MADISON — Democratic Gov. Tony Evers wants to restore local governments and state agencies’ right to seize private property for biking and hiking trails, a move that would again pit private property owners against villages, towns and cities looking to upgrade amenities.
The current state budget prohibits government entities from using eminent domain for trails and pedestrian ways. Cycling enthusiasts and municipal leaders say the prohibition is slowing progress on projects around Wisconsin. Evers’ 2019-21 budget would lift the prohibition. His spokeswoman, Melissa Baldauff, said wiping it out would restore local control.
“This is about being responsive to local communities and expanding multi-modal transportation options,” Baldauff said.
Eminent domain refers to the government’s power to seize private property and turn it to public use. The government must compensate the land owner for the taking.

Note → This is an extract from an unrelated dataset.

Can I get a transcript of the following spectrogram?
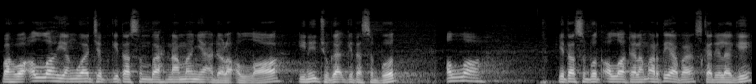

Republicans on the Legislature’s Joint Finance Committee added language to the 2017-19 state budget prohibiting government entities from using eminent domain for bike trails, recreational trails and pedestrian ways. They made the move at the request of Republican Rep. Rob Stafsholt, of New Richmond. He doesn’t sit on the finance committee but persuaded members his constituents were concerned about government seizing their land. He cited in an interview last week the example of St. Croix County officials considering eminent domain to seize land for a recreational trail from about a dozen homeowners in the town of Richmond.
“Somebody else’s recreational opportunity should not be forced on my property,” Stafsholt said.
Republicans still control the Legislature and likely won’t undo a prohibition they just approved two years ago, although two Republicans are working on a bill that would restore eminent domain for sidewalk right of ways and linking bike path sections.
“We can understand if they need a few feet for a sidewalk,” said that bill’s sponsor, Republican Senate President Roger Roth. “The issue is when they put roads right though a person’s property.”
Still, cycling enthusiasts and municipal leaders say a full repeal would give them back a key tool for completing trail projects, improving communities’ appeal and saving money.
Since the budget passed in September 2017, the Wisconsin Active Communities Association, which promotes places for biking and walking, has tracked at least 17 cases where the lack of eminent domain powers has prevented projects from starting, stalled progress or created questions about whether they would be completed.
The Great Headwaters Trails Foundation, an Eagle River nonprofit that works to develop bike and walking trails, is trying to build 10 miles of trail to connect Eagle River with the 52-mile Heart of Vilas Bike Trail System. The group’s president, Jeff Currie, said the biggest challenge will be acquiring property from about 20 land owners in and around Eagle River.
“With 20 property owners, we’re going to run into a few situations,” he said. “I would really like to have the clarity of the eminent domain process and the ability of a city like Eagle River to have a way to approach this.”
St. Croix County Highway Commissioner Rob Krejci said the prohibition halted work on the town of Richmond trail and has forced the county to spend up to $40,000 on redesigns. He said municipalities typically use eminent domain to acquire only a few thousand square feet.
“To lose eminent domain is a huge issue,” he said. “We expend a lot of funds through design, through scoping. How do I, protecting a taxpayer investment, say I don’t know if I can deliver that project?”
Lucas Vebber, an attorney with conservative law firm Wisconsin Institute for Law and Liberty, said it’s ridiculous that legislators would consider strengthening the government’s ability to claim land against the owners’ wishes.
And the repeal is clearly on the minds of Joint Finance Committee Republicans as they prepare to revise Evers’ budget.
“I can see how alluring (eminent domain) can be,” Sen. Devin LeMahieu, a Republican committee member, told Department of Natural Resources Secretary Preston Cole during a hearing last week. “But I can see how dangerous it could be.”